The audience may question what factors pushed forthe research and expect to know why it was conducted. Surely, the authorsmention the tragic September 11, events however, this instance alone wouldn’tnecessarily be the driving factor and lacks additional supporting reasons.Additionally, Haynesand Giblin are in fact conducting research on a repeat area of empirical studyand comparable results. In this instance the authors tend to lack motivation asthey rest their study on an area of already obtained and interpreted data,which doesn’t reveal anything new for the audience. This redundantinvestigation has been evaluated in several cases before and misfires to enlightenthe audience with new figures.Still, theresearch upholds dynamics by using different methods to separate them for theprevious completed research; but the literature review is lacking. The authors haven’tused the dynamicity the study requires to validate a considerable review of thepreexisting works. It seems to create this absence of confidence in conductingthe research and providing the analyses.

Additionally, the researchers omit toidentify a gap while theorizing their own findings. Also, the study displaysthe outflow of objective theory employed by Roberts, 2012 study withoutdemonstrating the relevance of the theory in the current study (HomelandSecurity Council, 2007).Involving thestudy, Haynes and Giblin seem to establish weak arguments in presenting theirthesis by overgeneralizing the information in the beginning of the research bymaking factual claims that don’t weigh in on the thesis they choose to pursue.One example which displays this is the elaboration on the multiple variablesused in the SoVI index-based method on empirical studies (Donaldson, 2001). Incontinuation, they continue to link vulnerabilities to various myriads andcarry out the stated facts, but may leave the read wondering where thevariables relate with the vulnerabilities. Moreover, thecase is presented with a high level of technicality, which may not translatewell to the average reader. It was noticed that the content usage of words andphrases in the introduction of the study differ the discussion portion.

In anotherexample, the scholars state that existing evidence lacks dimension in the riskarea as the perceived levels of risk were mostly estimated by the researchersand the government therefore its probability is not concrete. They also suggestthat previous studies had strangely surveyed threats. The appliedmeasures of risk awareness were also based on single individual basis ratherthen groups or masses. These aspects mentioned above cloud the study in thediscussion segment as the authors uses the study to support his theory however,refer insufficiencies back to existing research to conclude the desired result.The mentionedinflicting impressions leave a hazy perception to the readers, as the studyapproach is misleading.

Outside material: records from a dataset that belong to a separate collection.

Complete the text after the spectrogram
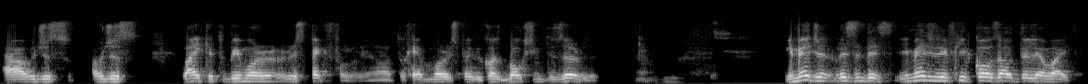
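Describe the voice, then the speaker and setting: A man's voice: medium pitch, moderate pace, mellow, muffled recording. Swearing man in his thirties, laughing often. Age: 30s. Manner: rough, swearing, laughs often, calls others brother. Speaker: boxer. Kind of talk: casual interview.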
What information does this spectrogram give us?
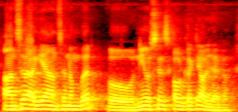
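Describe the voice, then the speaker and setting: A man's voice: medium pitch, a little fast, a little mellow. A man teaching exam vocabulary, who spells out words letter by letter and keeps checking in with his students. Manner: addresses students as "साथियों" and "भैया". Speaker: English teacher. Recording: echoey room with faint ambience.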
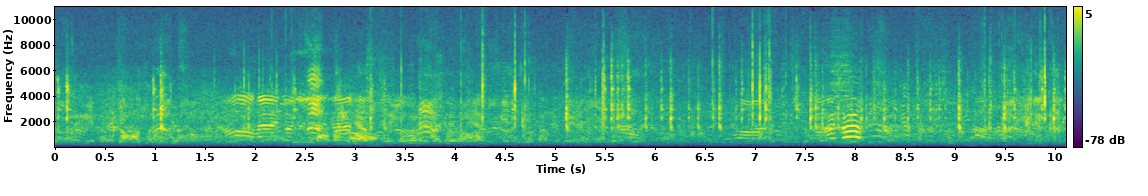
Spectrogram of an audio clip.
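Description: A crowd of young men shouts and cheers outdoors nearby.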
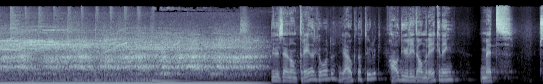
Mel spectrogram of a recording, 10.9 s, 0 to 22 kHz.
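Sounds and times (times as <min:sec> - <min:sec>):
large football stadium crowd roaring and cheering: 0:00.0 - 0:05.4
speech: 0:05.5 - 0:10.8.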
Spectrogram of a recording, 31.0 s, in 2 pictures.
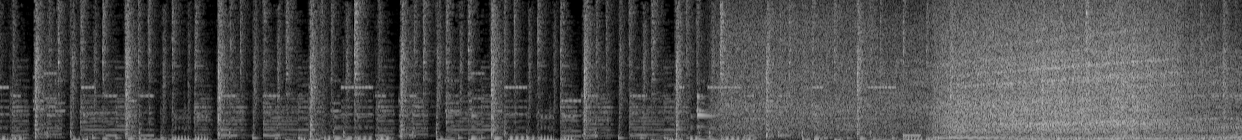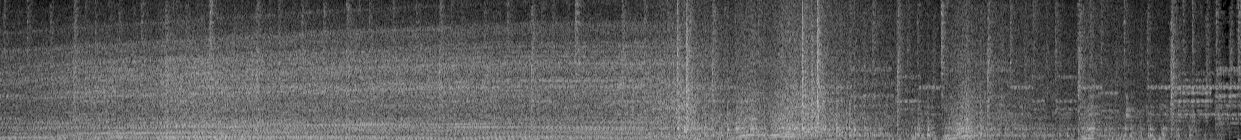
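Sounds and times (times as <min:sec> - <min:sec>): car engine full-throttle pull: 0:08.9 - 0:30.8
engine revving: 0:08.9 - 0:30.8.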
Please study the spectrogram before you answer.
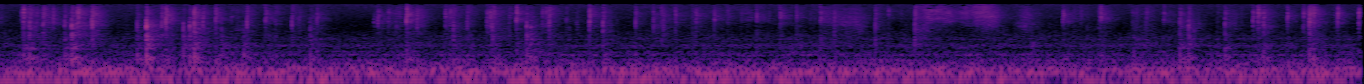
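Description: Long nails tap quickly on the front cover of a hardcover book with a paper dust jacket, held close to the face. The taps come as a fast, dense stream of light, bright clicks over a steady low hum, at a soft, even level throughout.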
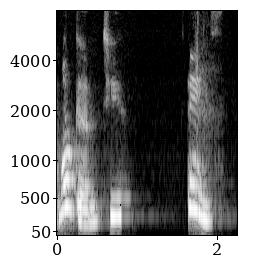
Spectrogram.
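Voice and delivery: calm, modulated, soothing machine voice. Describing the voice you imagine, then demonstrating it: robot voice. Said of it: "very good robot voice".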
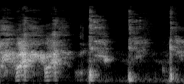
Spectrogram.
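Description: A coughing fit close to the microphone: a rough, drawn-out burst followed by three sharp, separate coughs at steady intervals, loud and raspy with no talking.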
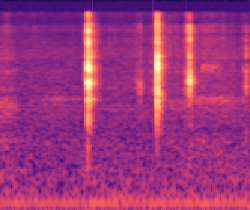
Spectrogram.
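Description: A few sharp plastic clicks from a small camera clip mount and camera being handled and fitted together, two louder ones about a second apart, over a faint steady hum.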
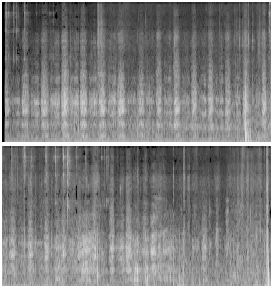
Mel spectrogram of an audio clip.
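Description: Pit bull panting quickly and close up, about three to four breaths a second, with one sharp knock about halfway through.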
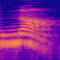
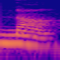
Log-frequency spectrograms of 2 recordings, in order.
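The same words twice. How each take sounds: First: The word is said harshly and forcefully. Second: The word is said gently and warmly. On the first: The speaker firmly refuses something. "খুব ভায়োলেন্টলিও না বলা যায়" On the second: The speaker affectionately won't let someone go. "আরেকভাবেও বলা যায়"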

In reference, the researcher chooses to use datacollected by another source (The national survey) (Donaldson, 2001).Anothernegative factor deduced, is that the scholars’ actions are hypocritical for criticizingprevious research for failing to meet a standard form of risk measurement parameters.

An additionalnoticed observation is the confusion produced by the authors as they discussvarious sections of the paper. The methodology excerpt should present themethods used to acquire, measure and analyzing data. The introduction shouldpresent the objective and the approaches utilized to conduct the study and thehypothesis of the survey.

It is strange to identify a statement, which intentlylinks to the argument in the methodology fragment. As soon as the researchersidentify they will reference the national survey data in their study it seemsthey propose a thesis thereafter. The research also hints the implementation ofthe survey outcomes from the government study figures conducted after September11, 2011. Haynes and Giblin also outline the sample frame from 2004 as thestudy proceeds to identify the dependent and independent variables and how theyapply to the calculations.

This unmerited application is not welcomed intodeceiving the reader as the researchers adopt already determined studystatistics. This assumption is made due to the attitude in which the authorsclaim the data as their own work. The misinformation the scholars produced is derivedfrom method of their dispute in which they classify their methods and model.